On February 11, 1985, Pope St. John Paul II founded the Pontifical Council for Pastoral Assistance to Health Care Workers. Inspired by faith and hope, he intended to offer a response to the challenges arising in the world of health care. In 1994, the first president of the dicastery, the late Fiorenzo Cardinal Angelini, published the Charter for Health Care Workers, translated into nineteen languages. Following upon new advances in the scientific and biomedical field as well as magisterial pronouncements during the pontificates of Popes St. John Paul II, Benedict XVI, and Francis, the dicastery considered it necessary to revise and update this document while keeping its original structure, focused on the calling of health care workers to be ministers of life.

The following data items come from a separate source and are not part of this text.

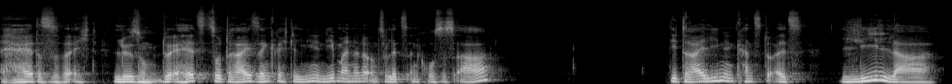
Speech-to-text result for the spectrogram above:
Hä, das ist aber echt Lösung. Du erhältst so drei senkrechte Linien nebeneinander und zuletzt ein großes A. Die drei Linien kannst du als lila,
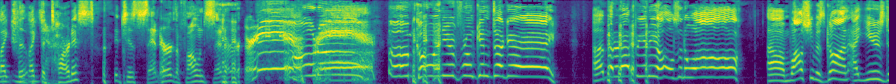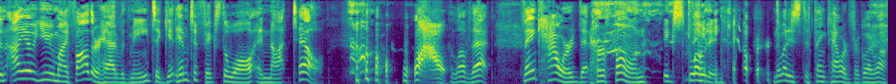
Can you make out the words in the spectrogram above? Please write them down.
Like the like the TARDIS, it just sent her the phone. Sent her. oh no! I'm calling you from Kentucky. Uh, better not be any holes in the wall. Um, while she was gone, I used an IOU my father had with me to get him to fix the wall and not tell. wow. I love that. Thank Howard that her phone exploded. Nobody's thanked Howard for quite a while.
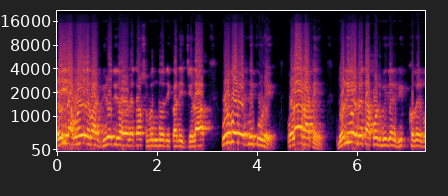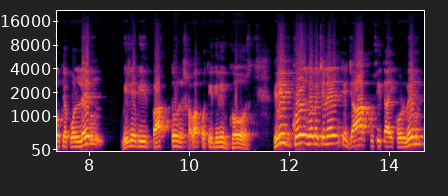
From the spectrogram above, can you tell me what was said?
এই আবহে এবার বিরোধী দলনেতা শুভেন্দু অধিকারী জেলা পূর্ব মেদিনীপুরে, কোলাঘাটে দলীয় নেতা কর্মীদের বিক্ষোভের মুখে পড়লেন বিজেপির প্রাক্তন সভাপতি দিলীপ ঘোষ। দিলীপ ঘোষ ভেবেছিলেন যে যা খুশি তাই করবেন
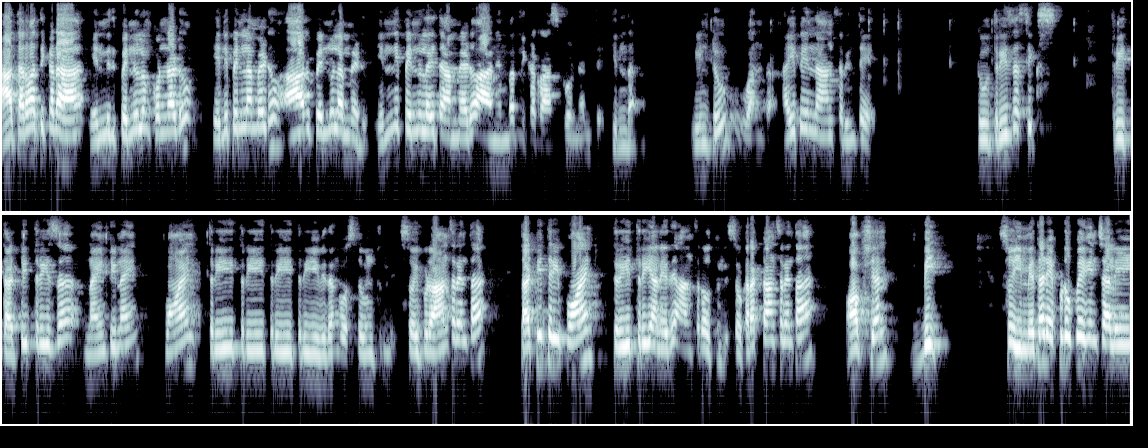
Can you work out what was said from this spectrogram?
ఆ తర్వాత ఇక్కడ ఎనిమిది పెన్నులు కొన్నాడు ఎన్ని పెన్నులు అమ్మాడు? ఆరు పెన్నులు అమ్మాడు. ఎన్ని పెన్నులు అయితే అమ్మాడో ఆ నెంబర్ని ఇక్కడ రాసుకోండి అంతే కింద. ఇంటూ వంద. అయిపోయింది ఆన్సర్ ఇంతే. టూ త్రీ జా సిక్స్ త్రీ థర్టీ త్రీ జా ninety nine point three three three three ఈ విధంగా వస్తూ ఉంటుంది. సో ఇప్పుడు ఆన్సర్ ఎంత? Thirty three point three three అనేది ఆన్సర్ అవుతుంది. సో కరెక్ట్ ఆన్సర్ ఎంత? ఆప్షన్ బి సో ఈ మెథడ్ ఎప్పుడు ఉపయోగించాలి?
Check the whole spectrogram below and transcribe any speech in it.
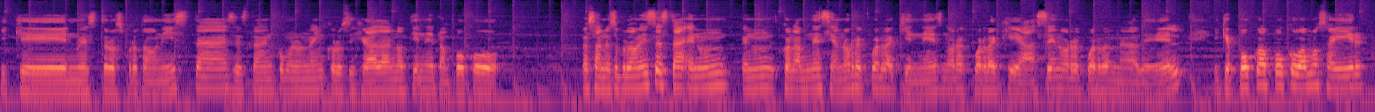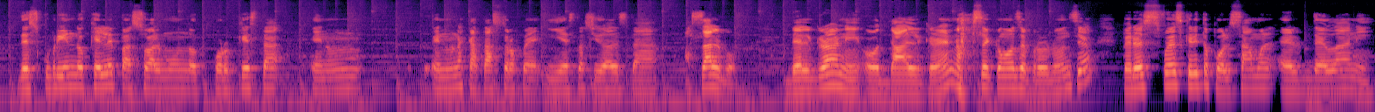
y que nuestros protagonistas están como en una encrucijada, no tiene tampoco... O sea, nuestro protagonista está en un, en un, con amnesia, no recuerda quién es, no recuerda qué hace, no recuerda nada de él. Y que poco a poco vamos a ir descubriendo qué le pasó al mundo, por qué está en, un, en una catástrofe y esta ciudad está a salvo. Delgrani o Dalgren, no sé cómo se pronuncia, pero es, fue escrito por Samuel L. Delany.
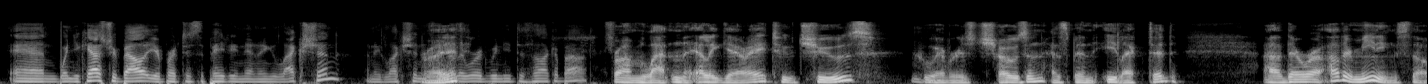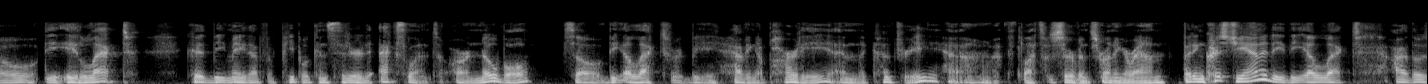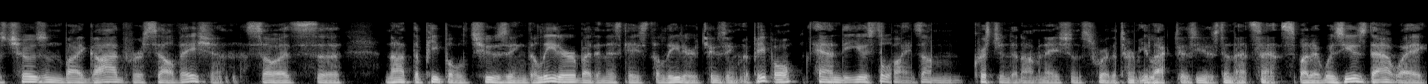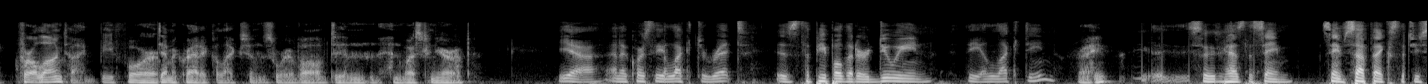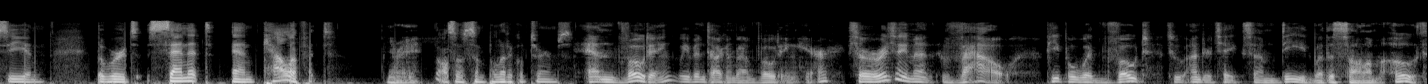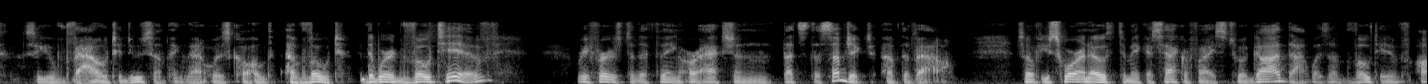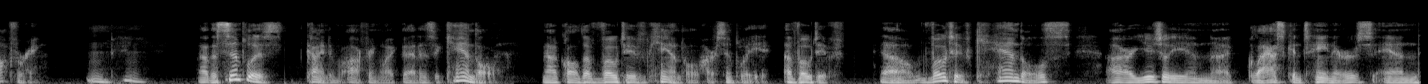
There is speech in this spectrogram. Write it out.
And when you cast your ballot, you're participating in an election. An election is Right. another word we need to talk about. From Latin eligere, to choose. Whoever is chosen has been elected. Uh, there were other meanings, though. The elect could be made up of people considered excellent or noble. So the elect would be having a party in the country uh, with lots of servants running around. But in Christianity, the elect are those chosen by God for salvation. So it's uh, not the people choosing the leader, but in this case, the leader choosing the people. And you still find some Christian denominations where the term elect is used in that sense, but it was used that way for a long time before democratic elections were evolved in, in Western Europe. Yeah, and of course the electorate is the people that are doing the electing. Right? So it has the same same suffix that you see in the words Senate and Caliphate. Right. Also some political terms. And voting, we've been talking about voting here. So originally meant vow. People would vote to undertake some deed with a solemn oath. So you vow to do something. That was called a vote. The word votive refers to the thing or action that's the subject of the vow. So if you swore an oath to make a sacrifice to a god, that was a votive offering. hmm Now, the simplest kind of offering like that is a candle, now called a votive candle, or simply a votive. Now, votive candles are usually in uh, glass containers, and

No one wants to go back to the bad old days of medicine. Not only were treatment options limited, crude and often harmful, but doctors often failed to treat their patients as persons, and instead as objects of scientific inquiry and experimentation.
The same is true of the more recent past: think of the cruel medical experiments of Nazi doctors, or, closer to home, to the ghastly Tuskegee Syphilis Trial. ‘First do no harm’ has often been, and continues to be, flouted. Medicine is an ineluctably moral pursuit, for it involves interactions with persons. It needs to be thought of and through as such.
A single individual is enough for hope to exist, and that individual can be you, says His Holiness Pope Francis in this searing TED Talk delivered directly from Vatican City. In a hopeful message to people of all faiths, to those who have power as well as those who don’t, the spiritual leader provides illuminating commentary on the world as we currently find it and calls for equality, solidarity and tenderness to prevail. “Let us help each other, all together, to remember that the ‘other’ is not a statistic, or a number,” he says. “We all need each other.”
As a general rule, bioethical debates deal with the questions raised by scientific-technical breakthroughs in the field of research and biomedical practice. The swiftness with which these advances take place calls into question whether moral philosophy —and in particular theological ethics— can provide answers to the new questions raised, or whether it should capitulate to strategic ethics.
The American College of Pediatricians urges healthcare professionals, educators and legislators to reject all policies that condition children to accept as normal a life of chemical and surgical impersonation of the opposite sex. Facts – not ideology – determine reality.
Impact of legalized assisted suicide and euthanasia in Holland and beyond – Guest speaker: His Eminence Willem Cardinal Eijk, Archbishop of Utrecht, The Netherlands. VIDEO.
La Conférence des évêques catholiques du Canada (CECC): Assemblée plénière du 26 au 30 septembre 2016 au Centre Nav Canada, Cornwall, Ontario, dans le diocèse d’Alexandria-Cornwall.
As many as 500 scholars affirm that the Catholic Church’s teachings on the gift of sexuality, on marriage, and on contraception are true and defensible on many grounds, among them the truths of reason and revelation concerning the dignity of the human person. Scholarly support for the Church’s teachings on the gift of sexuality, on marriage, and on contraception has burgeoned in recent decades. Moreover, institutes and programs supporting that teaching have been established all over the world. Even some secular feminists and secular programs have begun to acknowledge the harms of contraception.